There are two potential gains from Hinkley Point C.

First, Chinese companies will have the unique opportunity to get into the European country with an expansive nuclear program, which can translate into greater involvement in the future.

"What they ultimately want to do is to bring Chinese-built reactors to the United Kingdom, for example CGN's CPR-1000," said Taylor.

Hinkley Point C is due to be built with French technology by France's government-controlled company Areva SA. It is expected to come online in 2023, and would feature the first reactors built in the UK for more than 20 years. The government aims to use more nuclear power to cut carbon emissions by 2050.

Second and more significantly, the Hinkley project can be viewed as a "test case" for Chinese infrastructure investment in developed nations, according to Taylor.

The UK, with its well-developed legal system of contracts and openness to foreign investment, fits well with the risk appetite of Chinese companies, Taylor said.

China will invest 105 billion pounds in UK infrastructure by 2025, according to a report by the London-based Center for Economics and Business Research and the law firm Pinsent Masons LLP.

Other developed economies such as the United States, which also need investment in their infrastructure, are historically less open to foreign investment in that area, said Taylor.

"If Hinkley Point C does go ahead, it will be a landmark in China's infrastructure investment abroad," said Taylor. "It would be starting with the most difficult case that is extremely long-term, technologically complex and controversial because it is nuclear."

If Chinese companies can handle a project like that, they will have the confidence and experience to undertake other infrastructure projects in the UK and beyond.

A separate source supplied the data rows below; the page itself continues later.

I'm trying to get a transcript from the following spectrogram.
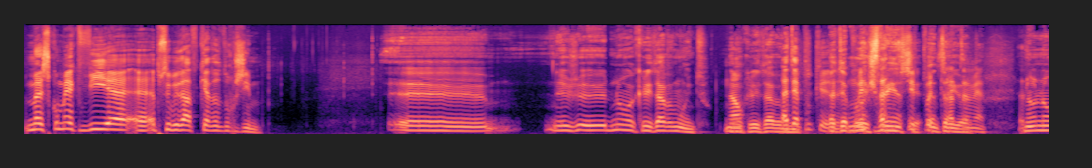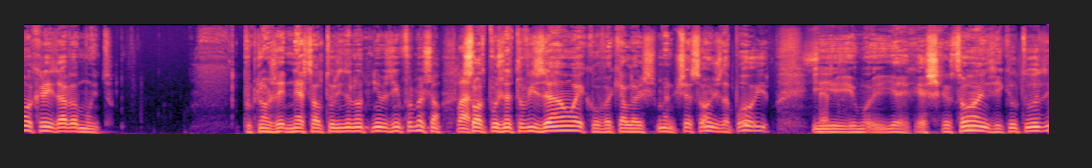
Mas como é que via a possibilidade de queda do regime? Uh, eu não acreditava muito. Não, não acreditava até muito. porque até pela experiência anterior. Não, não acreditava muito. Porque nós, nessa altura, ainda não tínhamos informação. Claro. Só depois na televisão é que houve aquelas manifestações de apoio e, e, as canções e aquilo tudo.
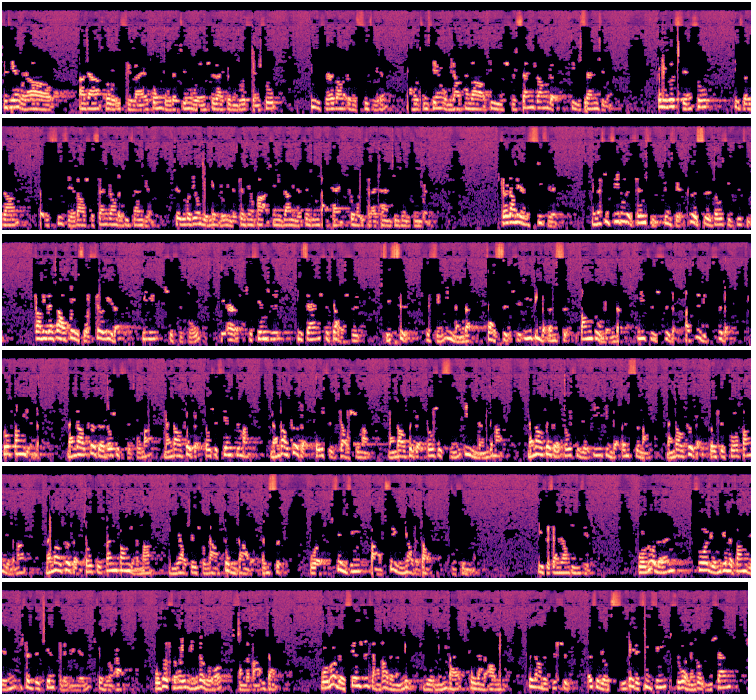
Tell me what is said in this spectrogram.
今天我要大家和我一起来攻读的经文是在哥林多前书第十二章的二十七节，然后今天我们要看到第十三章的第三节。哥林多前书第十二章二十七节到十三章的第三节。所以，如果弟兄姐妹有你的圣经话，请你将你的圣经打开，跟我一起来看今天的经文。十二章第二十七节。你们是基督的身体，并且各自都是肢体。上帝在教会所设立的，第一是使徒，第二是先知，第三是教师，其次是行异能的，再次是医病的恩赐，帮助人的，医治士的，啊治理士的，说方言的。难道个个都是使徒吗？难道个个都是先知吗？难道个个都是教师吗？难道个个都是行异能的吗？难道这个都是有一定的恩赐吗？难道这个都是说方言的吗？难道这个都是单方言的吗？你要追求那更大的恩赐。我现今把最妙的道告诉你们。第十三章第一节：我若能说人间的方言，甚至天使的语言，却没有爱，我就成为您的罗，想的拔一般。我若有先知讲道的能力，也明白这样的奥秘。这样的知识，而且有十倍的信心，使我能够移山，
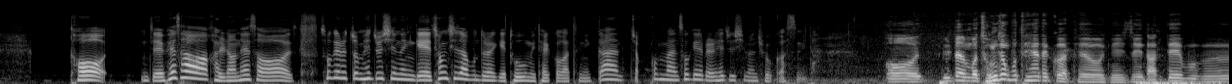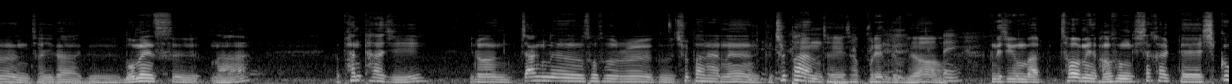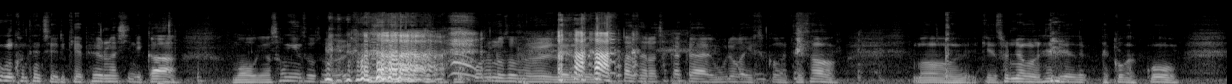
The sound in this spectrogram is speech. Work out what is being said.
더 이제 회사와 관련해서 소개를 좀 해주시는 게 청취자분들에게 도움이 될 것 같으니까 조금만 소개를 해주시면 좋을 것 같습니다. 어 일단 뭐 정정부터 해야 될 것 같아요. 이제 나대북은 저희가 그 노맨스나 그 판타지 이런 짱르 소설을 그 출판하는 그 출판 저희 회사 브랜드고요. 네. 근데 지금 막 처음에 방송 시작할 때 19금 콘텐츠 이렇게 표현을 하시니까 뭐 그냥 성인 소설, 뭐 포르노 소설을 내는 출판사로 착각할 우려가 있을 것 같아서 뭐 이렇게 설명을 해드려야 될 것 같고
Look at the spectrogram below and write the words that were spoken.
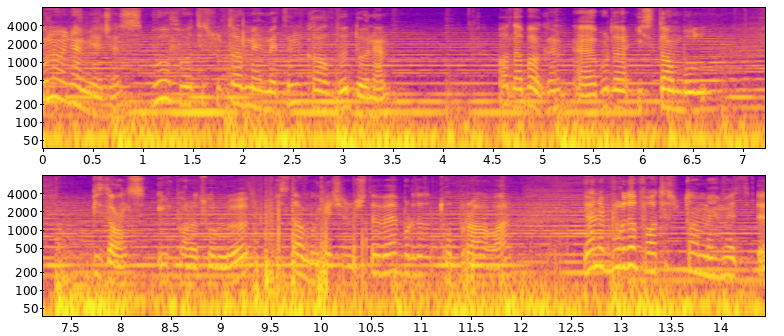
bunu oynamayacağız. Bu Fatih Sultan Mehmet'in kaldığı dönem. Hatta bakın e, burada İstanbul Bizans İmparatorluğu İstanbul geçirmişti ve burada da toprağı var. Yani burada Fatih Sultan Mehmet e,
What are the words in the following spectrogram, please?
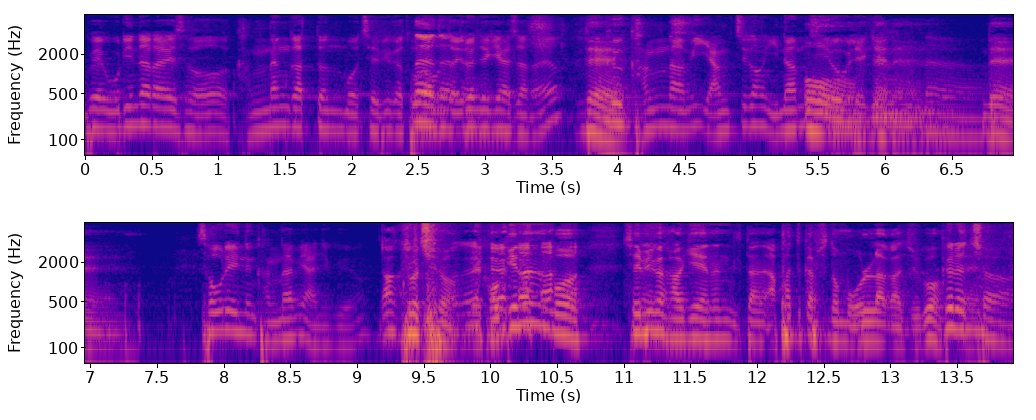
왜 우리나라에서 강남 갔던 뭐 제비가 돌아온다 네, 네, 이런 네. 얘기 하잖아요. 네. 그 강남이 양쯔강 이남 오, 지역을 얘기하는 네 네. 네. 네. 서울에 있는 강남이 아니고요. 아, 그렇죠. 네, 거기는 뭐 제비가 가기에는 일단 아파트 값이 너무 올라가지고. 그렇죠.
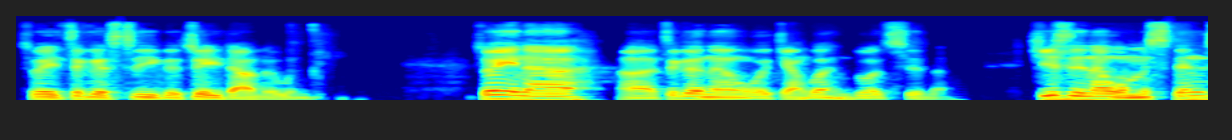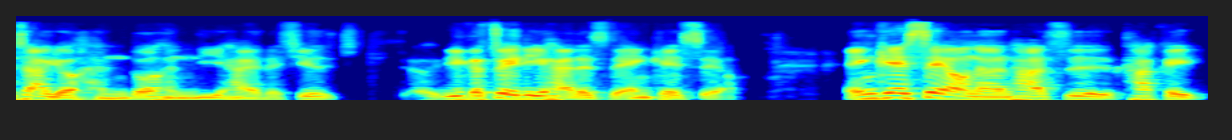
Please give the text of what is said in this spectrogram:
所以这个是一个最大的问题。所以呢，呃，这个呢，我讲过很多次了。其实呢，我们身上有很多很厉害的，其实一个最厉害的是 NK cell。NK cell 呢，它是它可以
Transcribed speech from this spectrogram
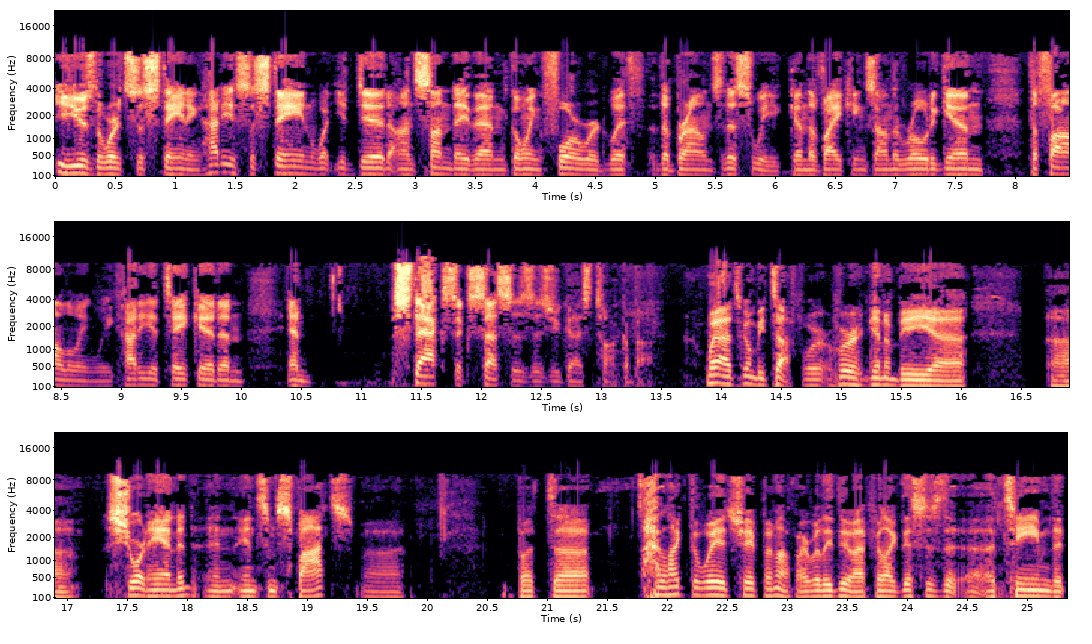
you use the word sustaining. How do you sustain what you did on Sunday then going forward with the Browns this week and the Vikings on the road again the following week? How do you take it and and stack successes as you guys talk about? Well, it's going to be tough. We're we're going to be uh, uh, shorthanded in in some spots, uh, but uh, I like the way it's shaping up. I really do. I feel like this is the, a team that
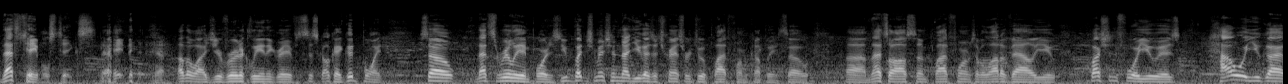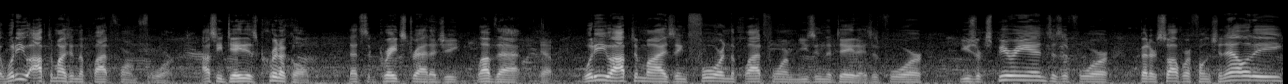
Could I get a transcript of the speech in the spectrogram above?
that's table stakes, right? Yeah. Otherwise, you're vertically integrated with Cisco. Okay, good point. So that's really important. You, but you mentioned that you guys are transferring to a platform company. So um, that's awesome. Platforms have a lot of value. Question for you is, how are you guys, what are you optimizing the platform for? Obviously data is critical, that's a great strategy, love that. Yep. What are you optimizing for in the platform using the data? Is it for user experience? Is it for better software functionality?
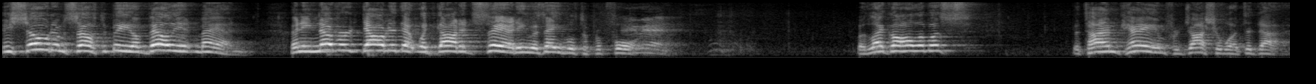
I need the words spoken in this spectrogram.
He showed himself to be a valiant man, and he never doubted that what God had said he was able to perform. Amen. But like all of us, the time came for Joshua to die.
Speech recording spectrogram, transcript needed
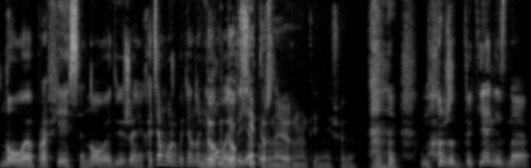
новая профессия, новое движение. Хотя, может быть, оно не Дог, новое. Док-ситер, просто... наверное, ты имеешь в виду. Может быть, я не знаю.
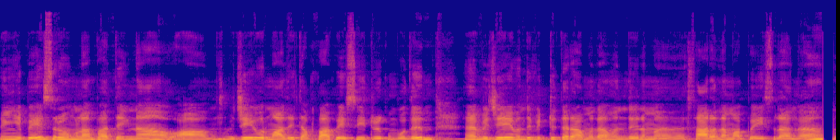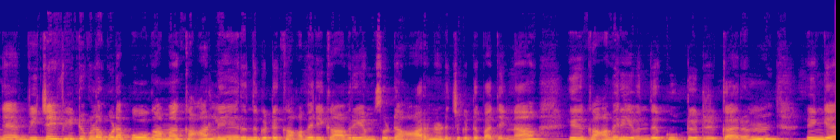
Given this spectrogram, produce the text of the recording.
நீங்கள் பேசுகிறவங்களாம் பார்த்தீங்கன்னா விஜய் ஒரு மாதிரி தப்பாக பேசிகிட்டு இருக்கும்போது விஜயை வந்து விட்டு தராமல் தான் வந்து நம்ம சாரதாமா பேசுகிறாங்க இங்கே விஜய் வீட்டுக்குள்ளே கூட போகாமல் கார்லேயே இருந்துக்கிட்டு காவேரி காவேரி அப்படின்னு சொல்லிட்டு ஆரன் அடிச்சுக்கிட்டு பார்த்தீங்கன்னா எங்கள் காவேரியை வந்து கூப்பிட்டுட்டு இருக்காரு. இங்கே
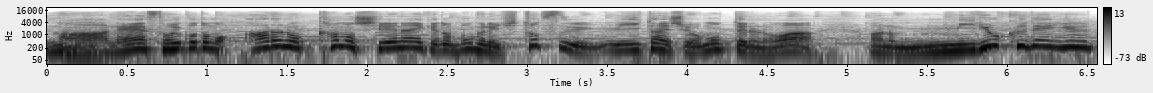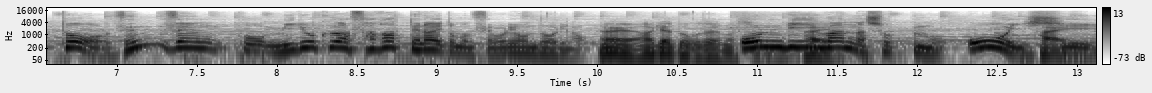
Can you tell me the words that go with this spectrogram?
まあね、うん、そういうこともあるのかもしれないけど僕ね一つ言いたいし思ってるのはあの魅力で言うと全然こう魅力が下がってないと思うんですよオリオン通りの、はい、ありがとうございます。オンリーワンなショップも多いし、はい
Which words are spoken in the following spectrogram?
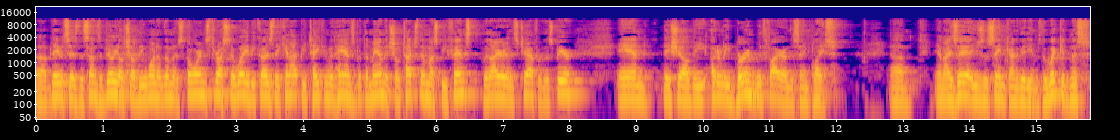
uh, David says, The sons of Belial shall be one of them as thorns thrust away because they cannot be taken with hands, but the man that shall touch them must be fenced with iron and chaff of the spear, and they shall be utterly burned with fire in the same place. Um, and Isaiah uses the same kind of idioms. The wickedness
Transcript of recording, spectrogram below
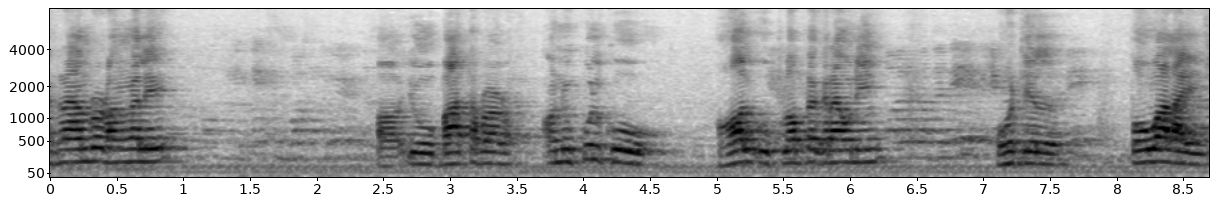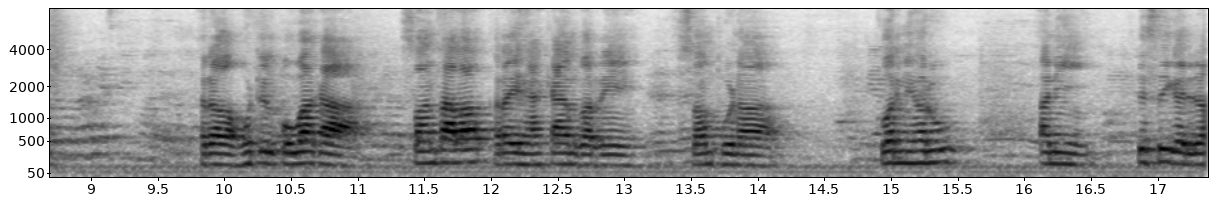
राम्रो ढङ्गले यो वातावरण अनुकूलको हल उपलब्ध गराउने होटेल पौवालाई र होटेल पौवाका सञ्चालक र यहाँ काम गर्ने सम्पूर्ण कर्मीहरू अनि त्यसै गरेर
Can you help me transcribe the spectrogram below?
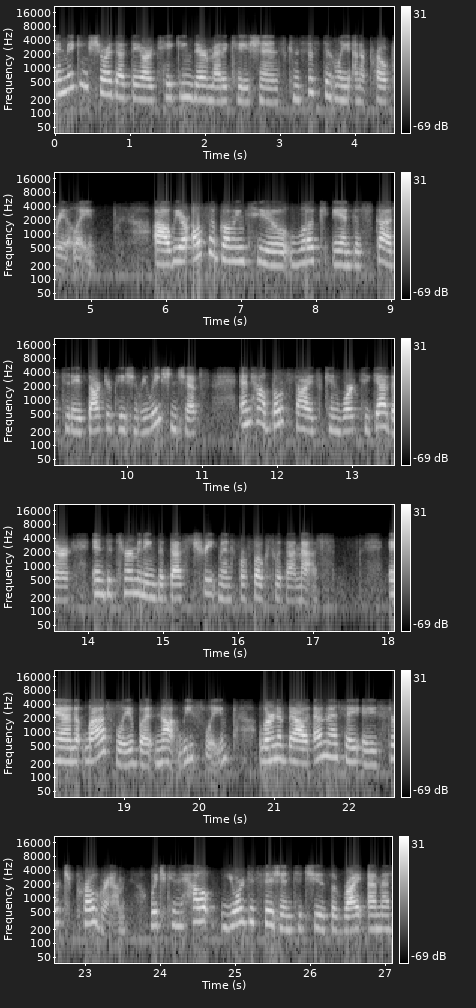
and making sure that they are taking their medications consistently and appropriately. Uh, we are also going to look and discuss today's doctor-patient relationships and how both sides can work together in determining the best treatment for folks with MS. And lastly, but not leastly, learn about MSAA's search program, which can help your decision to choose the right MS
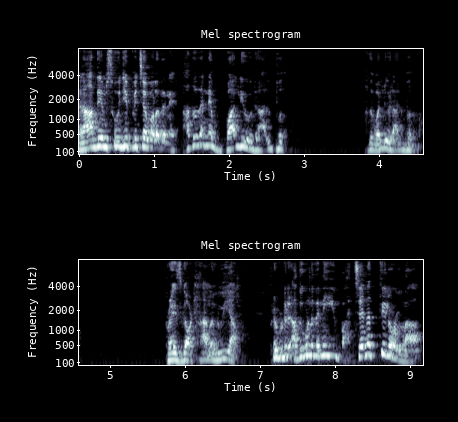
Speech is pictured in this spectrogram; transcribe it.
ഞാൻ ആദ്യം സൂചിപ്പിച്ച പോലെ തന്നെ അത് തന്നെ വലിയൊരു അത്ഭുതമാണ്. അത് വലിയൊരു അത്ഭുതമാണ്. പ്രൈസ് ഗോഡ് ഹാല ലൂയ അതുകൊണ്ട് തന്നെ ഈ വചനത്തിലുള്ള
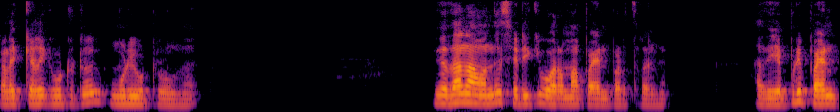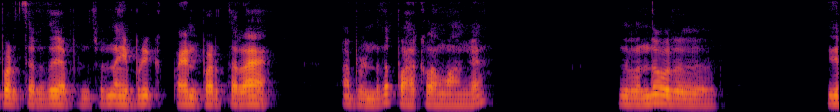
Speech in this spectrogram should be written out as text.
கலக்கி கலக்கி விட்டுட்டு மூடி விட்ருவோங்க இதை தான் நான் வந்து செடிக்கு உரமாக பயன்படுத்துகிறேங்க அது எப்படி பயன்படுத்துறது அப்படின்னு சொல்லி நான் எப்படி பயன்படுத்துகிறேன் அப்படின்றத பார்க்கலாம் வாங்க. இது வந்து ஒரு இது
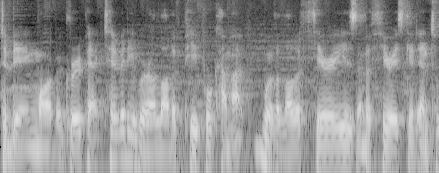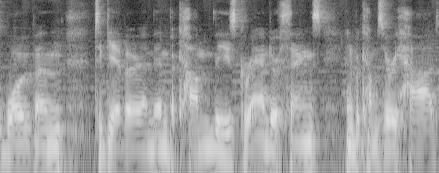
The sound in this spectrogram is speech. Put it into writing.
to being more of a group activity where a lot of people come up with a lot of theories and the theories get interwoven together and then become these grander things and it becomes very hard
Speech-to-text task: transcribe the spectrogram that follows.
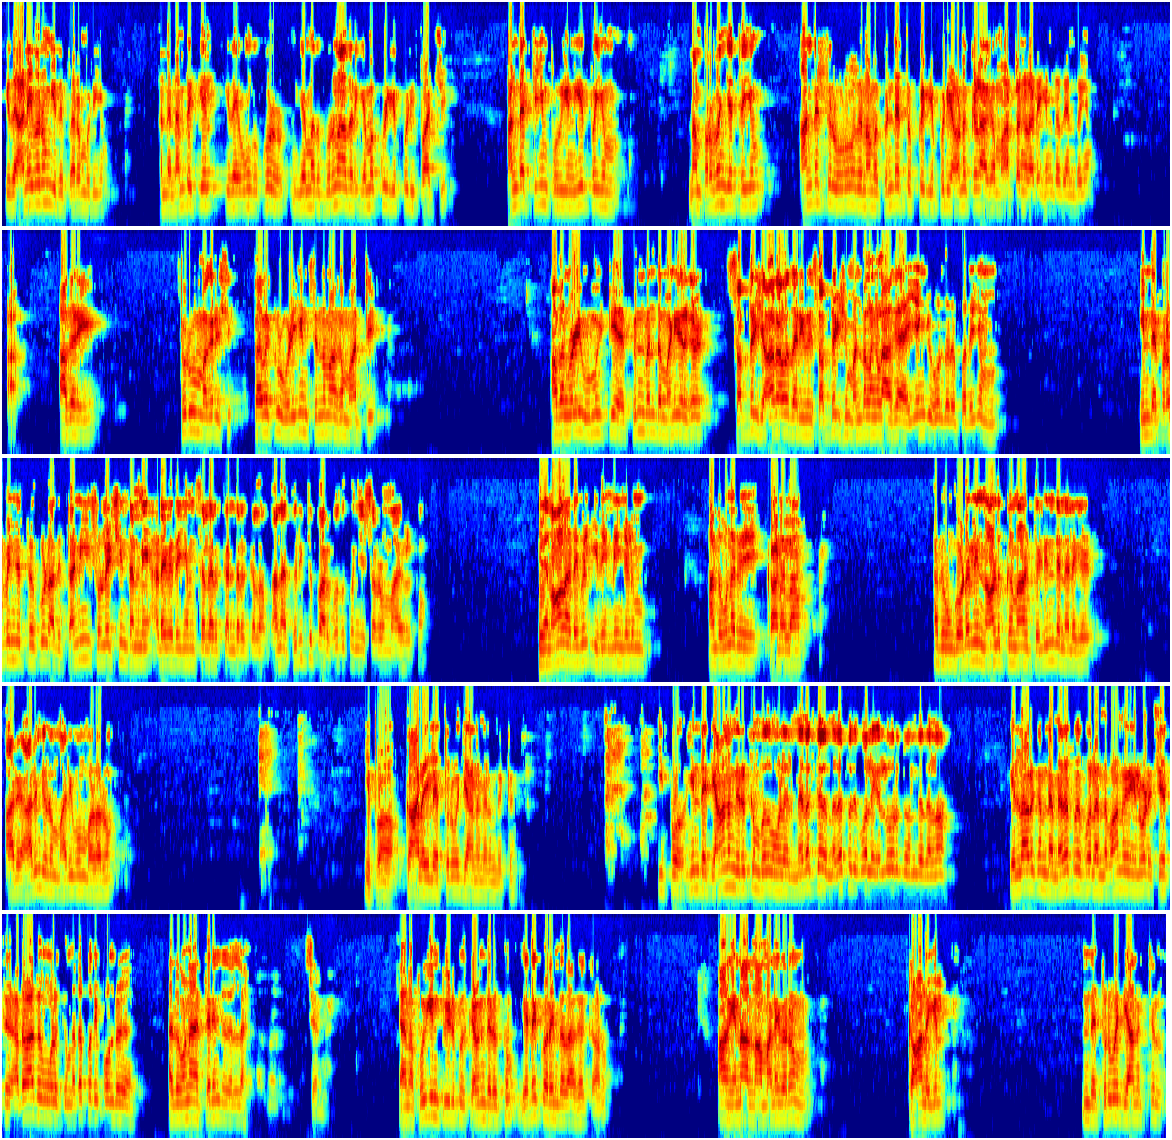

In turn, other developed nations may be more open to Chinese infrastructure investment.